Before, "taxes" at the country's borders were mostly paid in bribes to customs officers, a practice that still continues despite the government order, business owners said.
Mr. Bunnara yesterday denied that customs officers were still seeking bribes from importers on top of the taxes now being enforced. He also said he knew nothing about prices increasing as a result of the new government initiative.
"I don't know about the market, and I don't know about prices going up and down. Our task is to collect customs taxes 100 percent for the state," he said.
There are three types of taxes that an importer has to pay: customs import duties, exercise tax for specific goods and value added tax, according to Cambodia's General Department of Customs and Exercise.
For primary products and raw materials there is a 7 percent tax, for machinery and equipment the tax rate is 15 percent, for finished products and government-protected goods the rate is 35 percent and luxury goods are taxed at a rate of 50 percent.
The value added tax is a flat 10 percent on top of the other taxes.
Economists said this week that it was too early to tell if the tax enforcement will increase the country's overall inflation rate.
"There needs to be some sort of continuous change in order to see an inflation rate increase," Peter Brimble, senior country economist at the Asian Development Bank, said.
Srey Chanthy, interim president of the Cambodian Economic Association, said that with the higher cost of imported goods there could be a shift toward buying local products.
"People will shift from buying imported goods to buying the local goods. So, then, the number of local goods could become [scare] and not meet demand... and then those price will go up," he said.
Greg Hill, owner of the Lone Star Saloon and Guesthouse on Phnom Penh's Street 23, said yesterday that his staff has already witnessed a significant increase in price of goods at the local markets and supermarkets.
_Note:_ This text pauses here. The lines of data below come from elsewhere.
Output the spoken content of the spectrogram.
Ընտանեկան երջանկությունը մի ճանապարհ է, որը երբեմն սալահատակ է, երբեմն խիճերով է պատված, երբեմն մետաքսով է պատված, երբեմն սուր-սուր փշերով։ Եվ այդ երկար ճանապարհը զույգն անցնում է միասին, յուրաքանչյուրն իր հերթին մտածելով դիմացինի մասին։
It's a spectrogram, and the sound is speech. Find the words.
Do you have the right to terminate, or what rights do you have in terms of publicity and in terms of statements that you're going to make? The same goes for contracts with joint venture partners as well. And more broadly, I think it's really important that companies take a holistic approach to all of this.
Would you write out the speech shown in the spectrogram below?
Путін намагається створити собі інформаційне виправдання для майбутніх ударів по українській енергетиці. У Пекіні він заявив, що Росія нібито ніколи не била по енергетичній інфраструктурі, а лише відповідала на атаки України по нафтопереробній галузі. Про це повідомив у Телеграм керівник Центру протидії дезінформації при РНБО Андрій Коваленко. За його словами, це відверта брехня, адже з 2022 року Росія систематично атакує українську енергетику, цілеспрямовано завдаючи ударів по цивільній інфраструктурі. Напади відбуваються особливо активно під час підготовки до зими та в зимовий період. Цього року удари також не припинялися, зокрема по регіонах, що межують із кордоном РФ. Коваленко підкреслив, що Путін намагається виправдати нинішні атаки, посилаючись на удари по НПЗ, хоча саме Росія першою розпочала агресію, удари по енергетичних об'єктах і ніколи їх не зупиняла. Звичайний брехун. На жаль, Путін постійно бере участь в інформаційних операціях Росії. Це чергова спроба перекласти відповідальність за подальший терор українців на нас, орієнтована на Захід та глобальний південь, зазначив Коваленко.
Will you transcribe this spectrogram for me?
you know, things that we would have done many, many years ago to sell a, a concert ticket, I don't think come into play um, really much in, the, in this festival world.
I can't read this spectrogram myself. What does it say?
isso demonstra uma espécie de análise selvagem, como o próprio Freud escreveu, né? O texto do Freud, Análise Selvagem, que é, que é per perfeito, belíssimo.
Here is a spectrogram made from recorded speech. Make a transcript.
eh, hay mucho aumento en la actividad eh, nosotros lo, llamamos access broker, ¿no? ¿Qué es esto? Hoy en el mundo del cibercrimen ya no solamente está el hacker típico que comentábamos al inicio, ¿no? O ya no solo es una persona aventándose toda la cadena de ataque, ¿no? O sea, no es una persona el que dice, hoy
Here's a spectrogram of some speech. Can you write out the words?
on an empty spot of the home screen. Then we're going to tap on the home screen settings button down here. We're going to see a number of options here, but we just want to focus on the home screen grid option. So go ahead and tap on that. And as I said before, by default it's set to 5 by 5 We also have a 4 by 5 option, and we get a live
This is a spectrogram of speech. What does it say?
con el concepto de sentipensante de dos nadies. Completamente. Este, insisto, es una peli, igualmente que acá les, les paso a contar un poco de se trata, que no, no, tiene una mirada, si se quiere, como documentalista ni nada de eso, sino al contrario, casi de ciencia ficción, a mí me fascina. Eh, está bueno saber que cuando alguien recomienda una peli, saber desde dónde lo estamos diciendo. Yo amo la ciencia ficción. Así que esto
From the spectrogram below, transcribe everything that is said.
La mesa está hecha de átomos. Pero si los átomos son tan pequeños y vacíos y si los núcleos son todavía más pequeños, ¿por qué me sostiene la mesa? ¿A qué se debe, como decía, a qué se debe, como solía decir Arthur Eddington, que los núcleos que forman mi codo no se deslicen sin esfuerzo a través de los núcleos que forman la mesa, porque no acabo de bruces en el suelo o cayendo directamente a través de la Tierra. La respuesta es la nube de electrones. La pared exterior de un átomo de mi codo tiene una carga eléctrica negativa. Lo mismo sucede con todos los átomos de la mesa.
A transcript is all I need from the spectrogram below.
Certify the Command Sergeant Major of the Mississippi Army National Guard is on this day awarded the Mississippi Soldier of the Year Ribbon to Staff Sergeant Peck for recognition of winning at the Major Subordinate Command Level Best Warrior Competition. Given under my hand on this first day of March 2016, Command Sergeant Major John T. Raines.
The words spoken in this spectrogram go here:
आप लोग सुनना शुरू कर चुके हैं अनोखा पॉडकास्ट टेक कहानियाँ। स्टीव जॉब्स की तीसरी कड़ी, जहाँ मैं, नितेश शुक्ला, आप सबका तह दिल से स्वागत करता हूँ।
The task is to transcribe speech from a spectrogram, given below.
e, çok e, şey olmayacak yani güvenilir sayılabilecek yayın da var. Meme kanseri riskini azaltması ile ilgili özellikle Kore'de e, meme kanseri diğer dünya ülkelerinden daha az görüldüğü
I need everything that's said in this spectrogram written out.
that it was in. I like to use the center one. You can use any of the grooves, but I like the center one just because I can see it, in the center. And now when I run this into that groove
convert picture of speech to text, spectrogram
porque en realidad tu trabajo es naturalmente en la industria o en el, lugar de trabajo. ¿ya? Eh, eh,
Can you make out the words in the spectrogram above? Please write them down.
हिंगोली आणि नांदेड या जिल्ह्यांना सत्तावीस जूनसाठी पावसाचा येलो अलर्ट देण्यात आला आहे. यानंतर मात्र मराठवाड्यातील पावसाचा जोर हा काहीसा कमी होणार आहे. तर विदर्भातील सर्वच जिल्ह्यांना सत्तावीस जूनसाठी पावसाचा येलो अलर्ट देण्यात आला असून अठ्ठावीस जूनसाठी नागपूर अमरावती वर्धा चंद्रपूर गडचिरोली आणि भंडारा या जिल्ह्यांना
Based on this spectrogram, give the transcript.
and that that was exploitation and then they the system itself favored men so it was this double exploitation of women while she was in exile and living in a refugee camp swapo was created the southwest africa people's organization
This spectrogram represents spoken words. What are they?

"It has affected my staff in day-to-day shopping. They are reporting prices up significantly, maybe 20 to 30 percent... Meat, beef, everything," he said.
Mr. Hill said he does not yet have plans to increase his prices, but that could change.
"We are going to absorb the added cost for a few months to see if this changes. if not, I will be forced to increase prices," he said